Thus the phillogenic algorithm keeps track of the number of colors generated so far, and assigns the n’th color a hue of n times the golden angle. So the first color will have a hue of 0 degrees. The second color will have a hue of 137 degrees. The third will have a hue of 137 * 2 = 274 degrees. The fourth will be 137 * 3 = 411 = 51 degrees. This is a little close to the first color. But even if we knew we’d have four colors total, they’d be at most 90 degrees apart, so 51 isn’t too bad. This trend continues: as we pick more and more colors, they never end up much closer to one another than is necessary.
There’s a reason that no two colors end up too similar. It follows from the fact that ϕ is the most difficult number to approximate as a fraction. Here’s a proof that colors aren’t similar:
Suppose that the m’th color and the (m+n)’th color end up being very similar. The difference between the m’th and (m+n)’th colors is the same as the difference between the 0’th and the n’th colors. Thus we are supposing that the 0’th color and the n’th color are very similar.
Let’s measure angles in turns, or fractions of 360 degrees. The n’th
color’s hue is, by definition,
n/ϕ^2 % 1 turns. The 0’th hue is 0.
So if these colors are similar, then
n/ϕ^2 % 1 ~= 0 (using
for “approximately equals”). We can then reason as follows, using in
the third step the fact that
ϕ^2 - ϕ - 1 = 0 so
ϕ^2 = ϕ + 1:
n/ϕ^2 % 1 ~= 0 n/ϕ^2 ~= k for some integer k ϕ^2 ~= n/k 1 + ϕ ~= n/k ϕ ~= (n-k)/k
Now, if n is small, then k is small (because
n/k ~= ϕ^2), so
(n-k)/k is a fraction with a small denominator.
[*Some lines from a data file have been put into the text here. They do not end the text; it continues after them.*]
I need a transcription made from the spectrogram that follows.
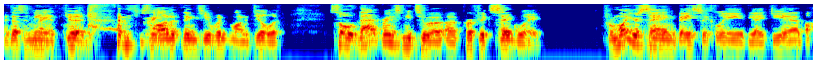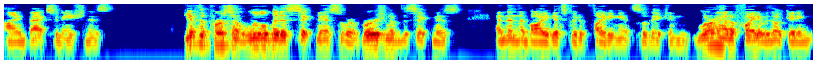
It doesn't mean right. it's good. There's right. a lot of things you wouldn't want to deal with. So that brings me to a, a perfect segue from what you're saying, basically the idea behind vaccination is give the person a little bit of sickness or a version of the sickness, and then their body gets good at fighting it so they can learn how to fight it without getting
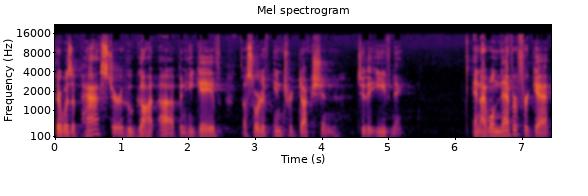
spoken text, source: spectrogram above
there was a pastor who got up and he gave a sort of introduction to the evening. And I will never forget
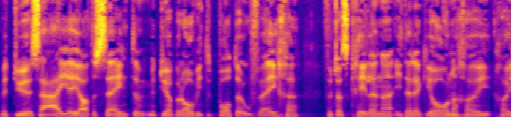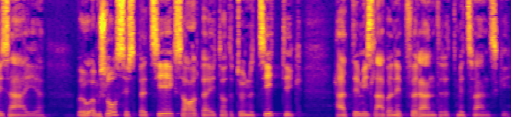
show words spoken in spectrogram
wir säen, ja, das das wir tun aber auch wieder den Boden aufweichen, für das Kirchen in den Regionen können, können säen. Weil am Schluss ist es Beziehungsarbeit, oder? Durch eine Zeitung hätte mein Leben nicht verändert mit 20.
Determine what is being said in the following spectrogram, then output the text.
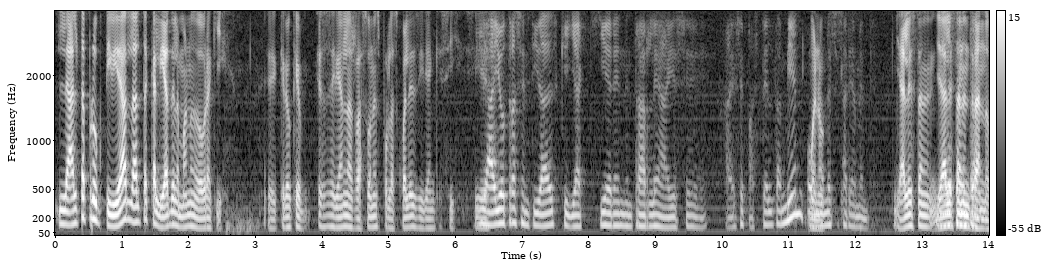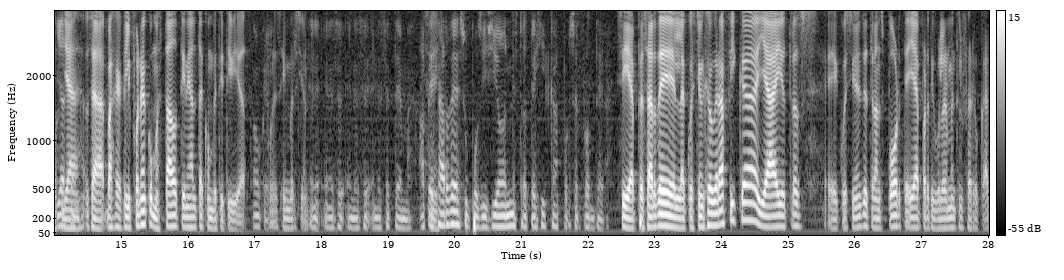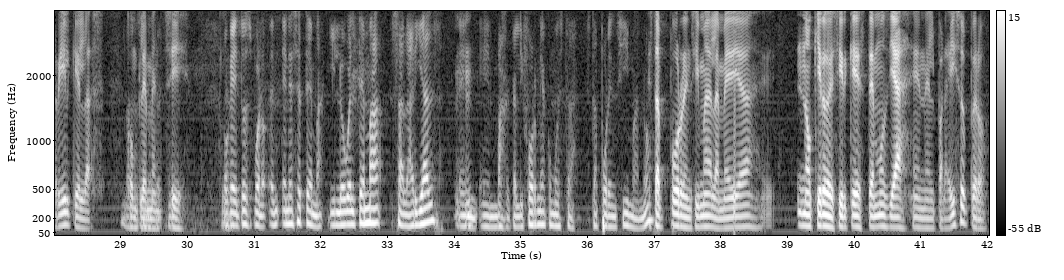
la alta productividad, la alta calidad de la mano de obra aquí. Eh, creo que esas serían las razones por las cuales dirían que sí. sí ¿Y es. hay otras entidades que ya quieren entrarle a ese, a ese pastel también o Bueno, no necesariamente? Ya le están, ya, Ya le están están entrando. entrando, ya ya, están. O sea, Baja California como estado tiene alta competitividad por esa inversión. En, en ese, en, ese, en ese tema, a Sí. pesar de su posición estratégica por ser frontera. Sí, a pesar de la cuestión geográfica, ya hay otras eh, cuestiones de transporte, ya particularmente el ferrocarril, que las Hacen Sí. Ok, entonces, bueno, en, en ese tema. Y luego el tema salarial en Baja California, ¿cómo está? Está por encima, ¿no? Está por encima de la media. eh, No quiero decir que estemos ya en el paraíso, pero,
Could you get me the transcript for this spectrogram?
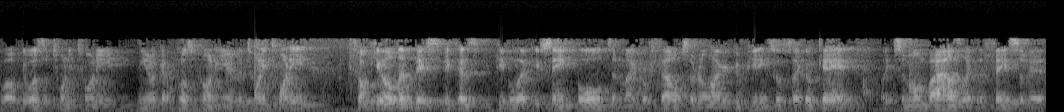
well, it was the 2020, you know, got postponed year, the 2020 Tokyo Olympics because people like Usain Bolt and Michael Phelps are no longer competing. So it's like, okay, like Simone Biles like the face of it.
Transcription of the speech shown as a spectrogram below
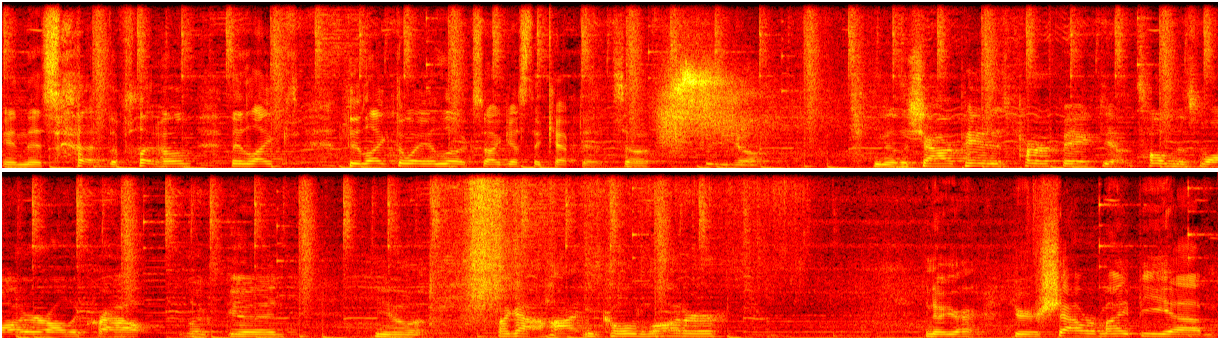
in this, the flood home. They liked, they liked the way it looked, so I guess they kept it. So, here you go. You know, the shower pan is perfect. It's holding this water. All the grout looks good. You know, I got hot and cold water. You know, your, your shower might be, um,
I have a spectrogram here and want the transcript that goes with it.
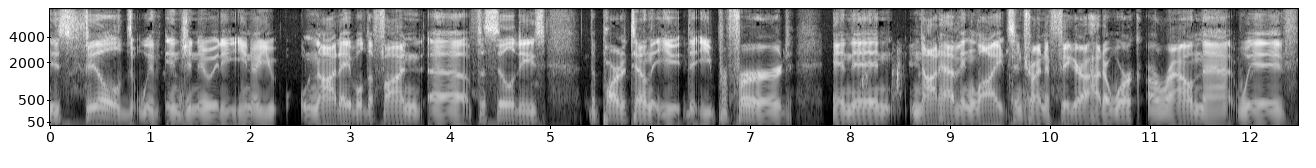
is filled with ingenuity. You know, you not able to find uh, facilities, the part of town that you that you preferred, and then not having lights and trying to figure out how to work around that with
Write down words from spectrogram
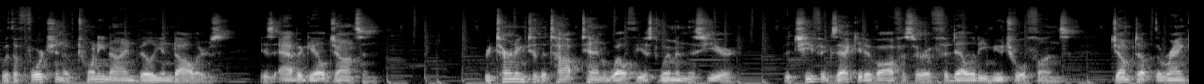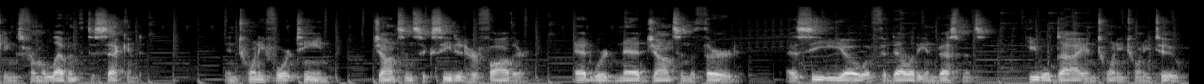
with a fortune of $29 billion, is Abigail Johnson. Returning to the top 10 wealthiest women this year, the chief executive officer of Fidelity Mutual Funds jumped up the rankings from 11th to 2nd. In 2014, Johnson succeeded her father, Edward Ned Johnson III, as CEO of Fidelity Investments. He will die in 2022.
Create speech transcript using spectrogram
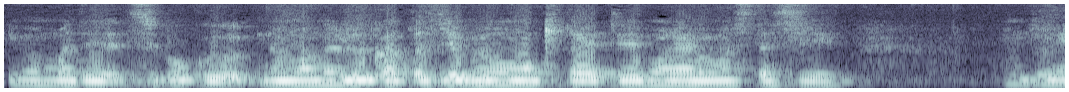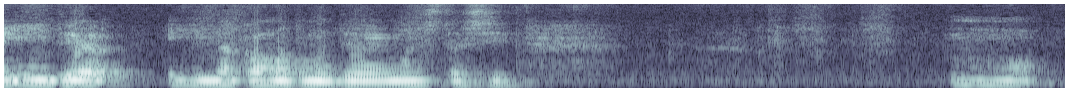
今まですごく生ぬるかった自分を鍛えてもらいましたし本当にいい出いい仲間とも出会いましたしもう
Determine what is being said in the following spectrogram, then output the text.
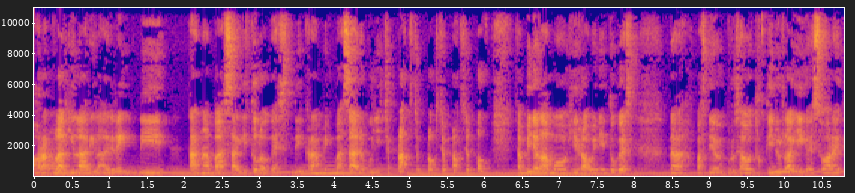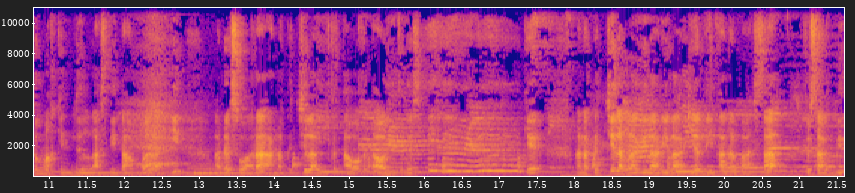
orang lagi lari-lari di tanah basah gitu loh guys. Di keramik basah ada bunyi ceplak ceplok ceplok ceplok. Tapi dia nggak mau hirauin itu guys. Nah pas dia berusaha untuk tidur lagi guys suara itu makin jelas ditambah lagi. Ada suara anak kecil lagi ketawa-ketawa gitu guys. Kayak anak kecil yang lagi lari-larian di tanah basah terus sambil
But ϕ is difficult
to approximate with fractions, and the smaller the denominator the
worse the approximation, so
ϕ actually isn’t very close to
n/ϕ^2 % 1 actually isn’t very close to
0, so the
n’th color actually isn’t very similar to the 0’th color.
And that’s why the phillotactic colors work.
Programming languages are user interfaces. There are several ways of making decisions when designing user interfaces, including:
- a small number of designers make all the decisions, or
- user studies and feedback are used to make decisions.
Most programming languages have been designed by a Benevolent Dictator for Life or a committee, which corresponds to the first model. What happens if we try out the second?
We decided to explore this question. To get a large enough number of answers (and to engage in rapid experimentation), we decided to conduct surveys on Amazon Mechanical Turk, a forum known to have many technically literate people. We studied a wide range of common programming languages features, from numbers to scope to objects to overloading behavior.
We applied two concrete measures to the survey results:
- Consistency: whether individuals answer similar questions the same way, and
- Consensus: whether we find similar answers across individuals.
Observe that a high value of either one has clear implications for language design, and if both are high, that suggests we have zeroed in on a “most natural” language.
As Betteridge’s Law suggests, we found neither. Indeed,
A surprising percentage of workers expected some kind of dynamic scope (83.9%).
Some workers thought that record access would distribute over the field name expression.
Some workers ignored type annotations on functions.
Over the field and method questions we asked on objects, no worker expected Java’s semantics across all three.
These and other findings are explored in detail in our paper.